To develop informed and responsible citizens and to provide an understanding of the U.S. Army in support of national objectives.

     It was rejected by the study group because it did not address all the Defense Department’s objectives for the program’s need for academic credibility. Gen. Wickham then recommended a more detailed and ambitious mission statement.

To help develop informed and responsible citizens, aid the growth of their leadership potential, strengthen their character through teaching of the values associated with service life, acquaint them with the technology inherent to a modern Armed Force, and promote an understanding of the historical role of citizen-soldiers and their service and sacrifice to the nation, thereby creating an interest in military service as a career.

     Another recommendation of the study group centered on making JROTC a more prolific source of recruits for the Army. It believed that a more thorough exploitation of the sponsorship program, which matched JROTC units with local Army organizations, was one way to promote this end. TRADOC was urged to develop a plan to define and institutionalize JROTC-Army relationships across the nation. The plan, the study group felt, should include provisions for the Army to provide training support and equipment loans to and conduct displays and demonstrations for JROTC.

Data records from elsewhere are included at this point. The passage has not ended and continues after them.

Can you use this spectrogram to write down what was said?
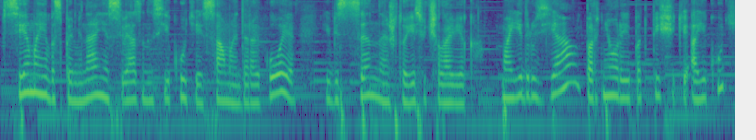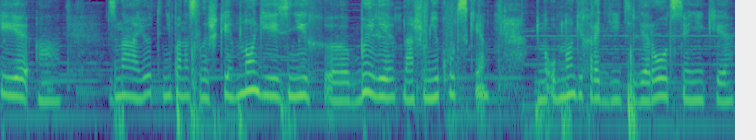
Все мои воспоминания связаны с Якутией, самое дорогое и бесценное, что есть у человека. Мои друзья, партнеры и подписчики о Якутии а, знают не понаслышке. Многие из них э, были в нашем Якутске. У многих родители, родственники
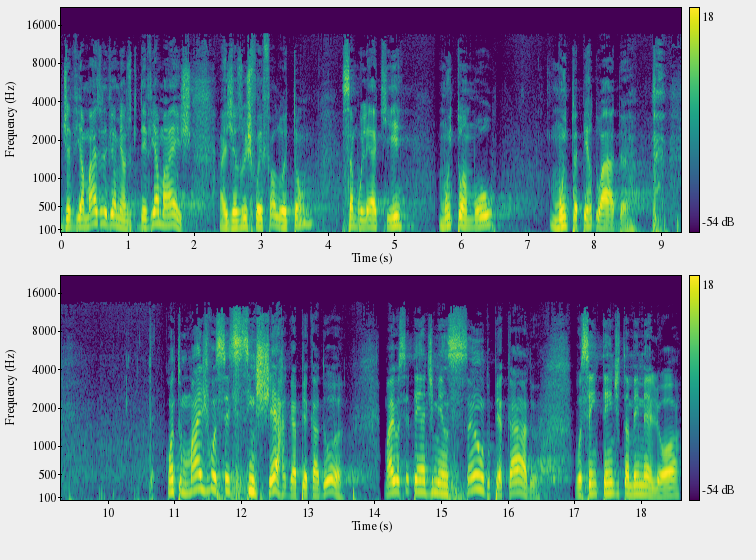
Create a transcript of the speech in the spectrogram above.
devia mais ou devia menos? O que devia mais. Aí Jesus foi e falou: então, essa mulher aqui muito amou, muito é perdoada. Quanto mais você se enxerga pecador, mais você tem a dimensão do pecado, você entende também melhor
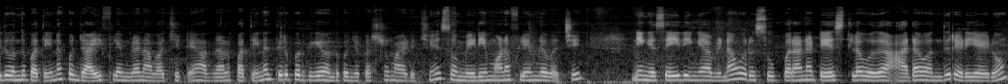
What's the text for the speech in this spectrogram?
இது வந்து பார்த்திங்கன்னா கொஞ்சம் ஐ ஃப்ளேமில் நான் வச்சுட்டேன். அதனால் பார்த்திங்கன்னா திருப்புறதுக்கே வந்து கொஞ்சம் கஷ்டமாயிடுச்சு. ஸோ மீடியமான ஃப்ளேமில் வச்சு நீங்கள் செய்தீங்க அப்படின்னா ஒரு சூப்பரான டேஸ்ட்டில் ஒரு அடை வந்து ரெடி ஆகிடும்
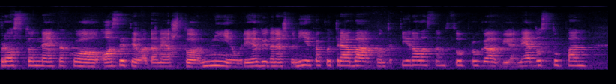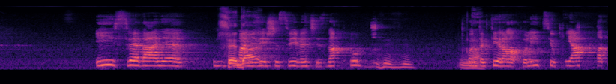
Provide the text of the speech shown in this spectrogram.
prosto nekako osetila da nešto nije u redu i da nešto nije kako treba. Kontaktirala sam supruga, bio je nedostupan i sve dalje, sve manje više svi već znaju. Mm -hmm. Kontaktirala da. policiju, prijatila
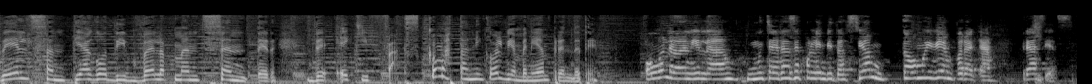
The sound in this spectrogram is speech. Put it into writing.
del Santiago Development Center de Equifax. ¿Cómo estás, Nicole? Bienvenida a Emprendete. Hola, Daniela. Muchas gracias por la invitación. Todo muy bien por acá. Gracias.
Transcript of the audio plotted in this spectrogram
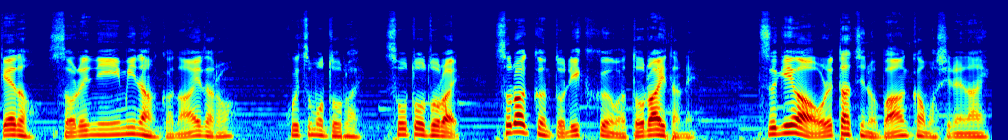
けど、それに意味なんかないだろ。こいつもドライ。相当ドライ。ソラくんとリクくんはドライだね。次は俺たちの番かもしれない。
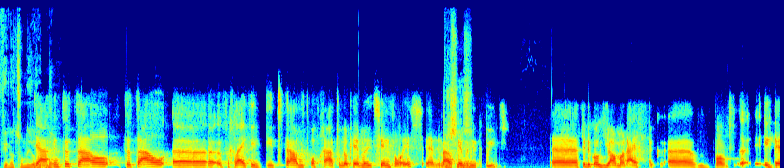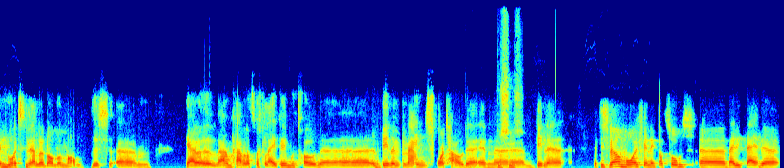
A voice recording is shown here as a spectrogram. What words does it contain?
vind dat soms niet Ja, ik vind totaal, totaal uh, een vergelijking die totaal niet opgaat en ook helemaal niet zinvol is. En, maar ook helemaal niet boeit. Uh, vind ik ook jammer eigenlijk. Uh, want uh, ik ben nooit sneller dan een man. Dus um, ja, waarom gaan we dat vergelijken? Je moet gewoon binnen mijn sport houden. En binnen. Het is wel mooi, vind ik, dat soms bij die tijden.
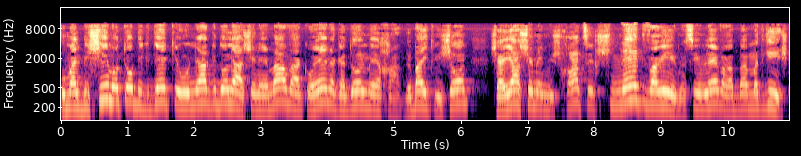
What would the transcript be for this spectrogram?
ומלבישים אותו בגדי כהונה גדולה, שנאמר והכהן הגדול מאחד. בבית ראשון, שהיה שמן משחה, צריך שני דברים, נשים לב, הרמב"ם מדגיש,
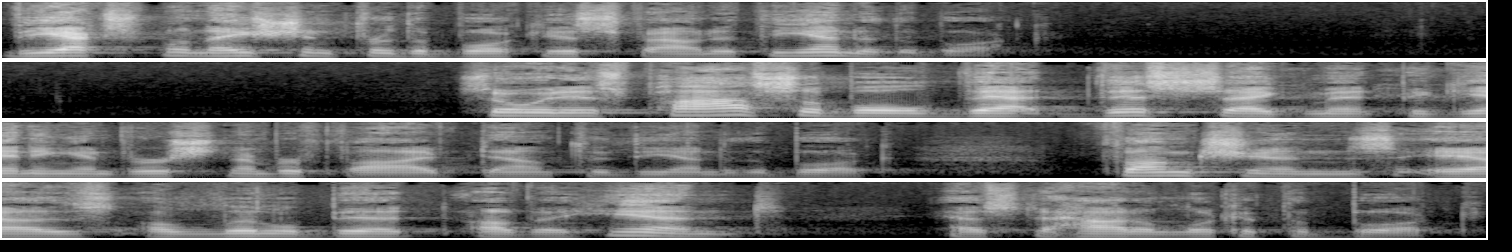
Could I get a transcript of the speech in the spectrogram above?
the explanation for the book is found at the end of the book. So it is possible that this segment, beginning in verse number five down to the end of the book, functions as a little bit of a hint as to how to look at the book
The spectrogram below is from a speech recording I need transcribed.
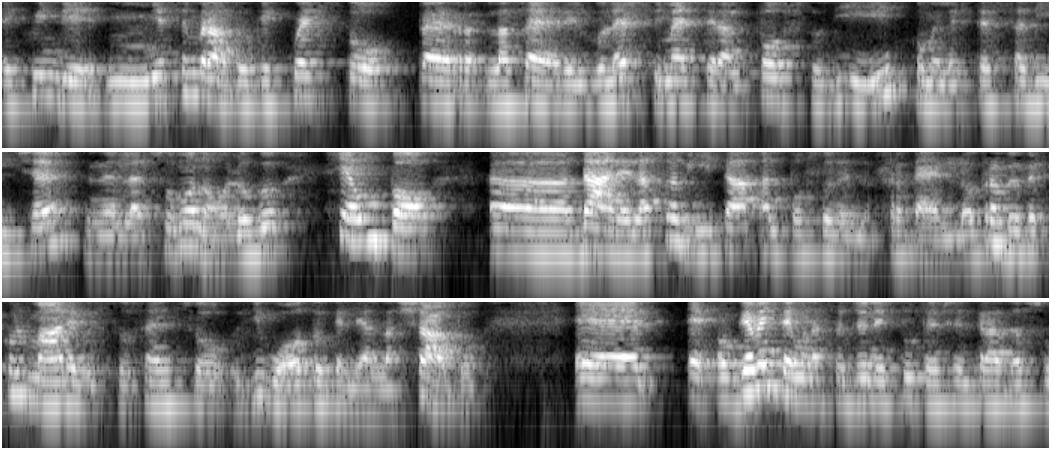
e quindi mh, mi è sembrato che questo per la serie, il volersi mettere al posto di, come lei stessa dice nel suo monologo, sia un po' eh, dare la sua vita al posto del fratello, proprio per colmare questo senso di vuoto che le ha lasciato. E, e ovviamente è una stagione tutta incentrata su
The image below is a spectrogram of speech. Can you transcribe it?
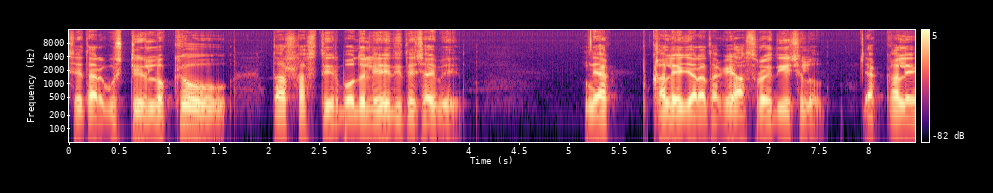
সে তার গোষ্ঠীর লক্ষ্যেও তার শাস্তির বদলে দিতে চাইবে। এককালে যারা তাকে আশ্রয় দিয়েছিল, এককালে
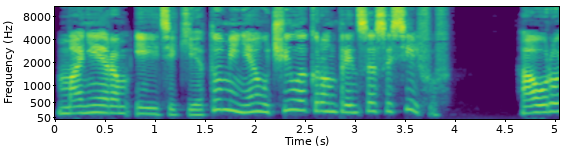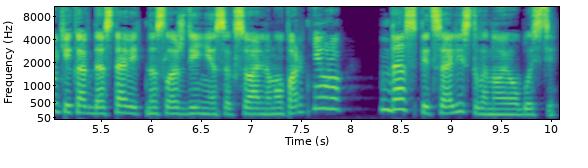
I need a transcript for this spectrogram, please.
Манерам и этикету меня учила кронпринцесса Сильфов. А уроки, как доставить наслаждение сексуальному партнеру, даст специалист в иной области.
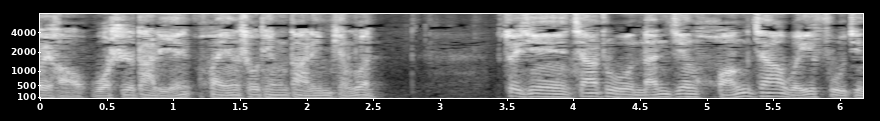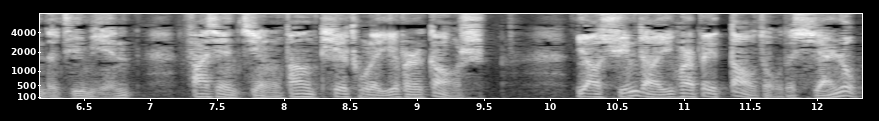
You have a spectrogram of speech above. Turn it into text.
位好，我是大林，欢迎收听大林评论。最近家住南京黄家围附近的居民发现，警方贴出了一份告示，要寻找一块被盗走的咸肉。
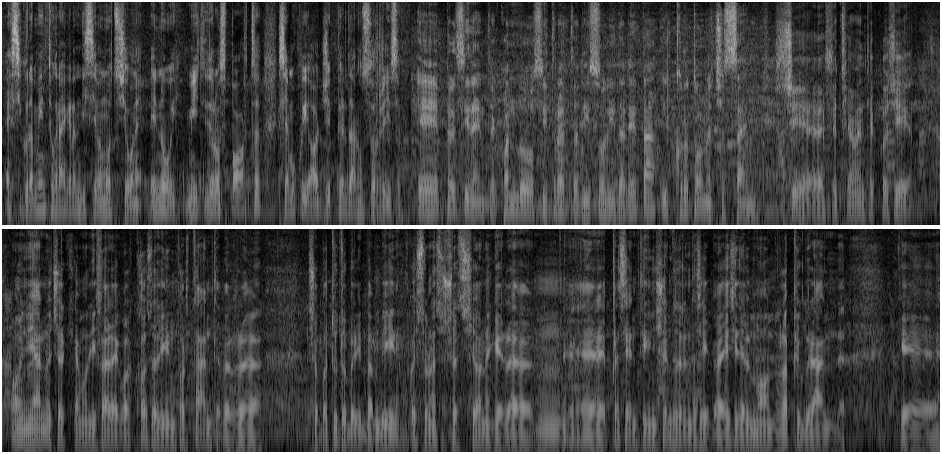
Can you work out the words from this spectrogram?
è sicuramente una grandissima emozione e noi, miti dello sport, siamo qui oggi per dare un sorriso. E Presidente, quando si tratta di solidarietà il Crotone c'è sempre. Sì, effettivamente è così. Ogni anno cerchiamo di fare qualcosa di importante per soprattutto per i bambini. Questa è un'associazione che è presente in 136 paesi del mondo, la più grande che eh,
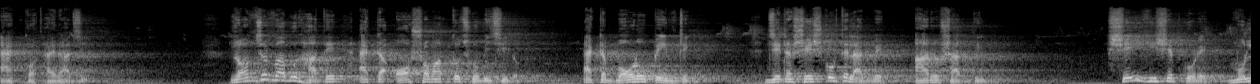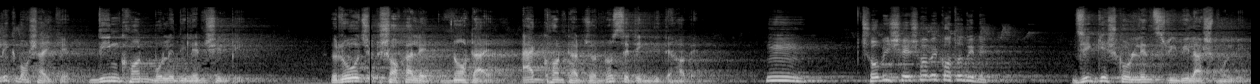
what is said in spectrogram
এক কথায় রাজি। রঞ্জনবাবুর হাতে একটা অসমাপ্ত ছবি ছিল একটা বড় পেন্টিং যেটা শেষ করতে লাগবে আরও সাত দিন। সেই হিসেব করে মল্লিক মশাইকে দিনক্ষণ বলে দিলেন শিল্পী রোজ সকালে নটায় এক ঘণ্টার জন্য সেটিং দিতে হবে। হুম ছবি শেষ হবে কতদিনে? জিজ্ঞেস করলেন শ্রীবিলাস মল্লিক।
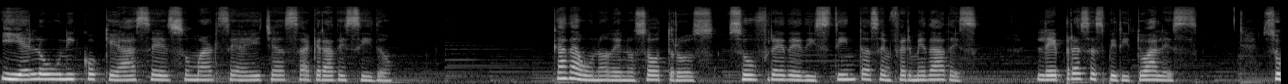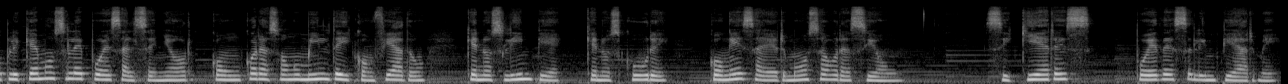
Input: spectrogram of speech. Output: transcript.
y Él lo único que hace es sumarse a ellas agradecido. Cada uno de nosotros sufre de distintas enfermedades, lepras espirituales. Supliquémosle pues al Señor con un corazón humilde y confiado que nos limpie, que nos cure, con esa hermosa oración. Si quieres, puedes limpiarme.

     A third recommendation was for TRADOC to create a centralized management system for JROTC. Such a system could enforce JROTC regulations, set standards and policy, accomplish inter-service coordination, act as liaison with educational institutions, and monitor the accrediting process for establishing or disestablishing units – all tasks that were not being handled effectively within the existing system. The study group called for the creation of a separate directorate within the Office of the DCSROTC charged with the responsibility of managing all aspects of JROTC.

     The DCSROTC, Maj. Gen. Prillaman, took exception to many of the report’s findings, especially those that recommended a closer and more visible JROTC-Army relationship. He did not want JROTC to be perceived primarily as a recruiting device for the regular Army, a perception that inevitably would have developed if the study group's agenda had been adopted. Thus, when the JRIP was submitted to Gen. Richardson on Feb. 27, it included few of the study group’s recommendations.

     Gen. Wickham approved the JRIP on Apr. 30, 1986. He told the TRADOC Commander to proceed as far as he could with available resources and directed his DCSPER to assist with those parts of the plan that were beyond TRADOC’s capacity. The final version of the JRIP was designed to improve JROTC in three ways – to enhance the program’s image by upgrading cadet appearance and discipline and conducting summer camps, to raise cadre quality and performance by clarifying and stiffening selection and retention criteria, and to improve JROTC management by establishing an evaluation plan and developing a computerized information system. The JRIP initiatives scheduled for implementation in 1987 included a contract for training materials, regulations detailing cadre and cadet appearance standards, and cadre performance appraisals and certification procedures. Gen. Wickham’s mission statement was adopted but never really used.

     When considered in its totality, the JRIP, as designed and implemented by the DCSROTC, represented incremental not revolutionary change. The program of instruction was revised to make JROTC more relevant to the needs of the Army and national defense establishment in the 1980s and program administration was streamlined to promote greater efficiency, but the JROTC’s bottom line remained the same. The program continued to be viewed as it had been traditionally – as a source of enlisted recruits, as a way to create sympathy for and an appreciation of the military in the society at large, and as a means by which adolescents could be indoctrinated with the ideals and values of American nativist culture.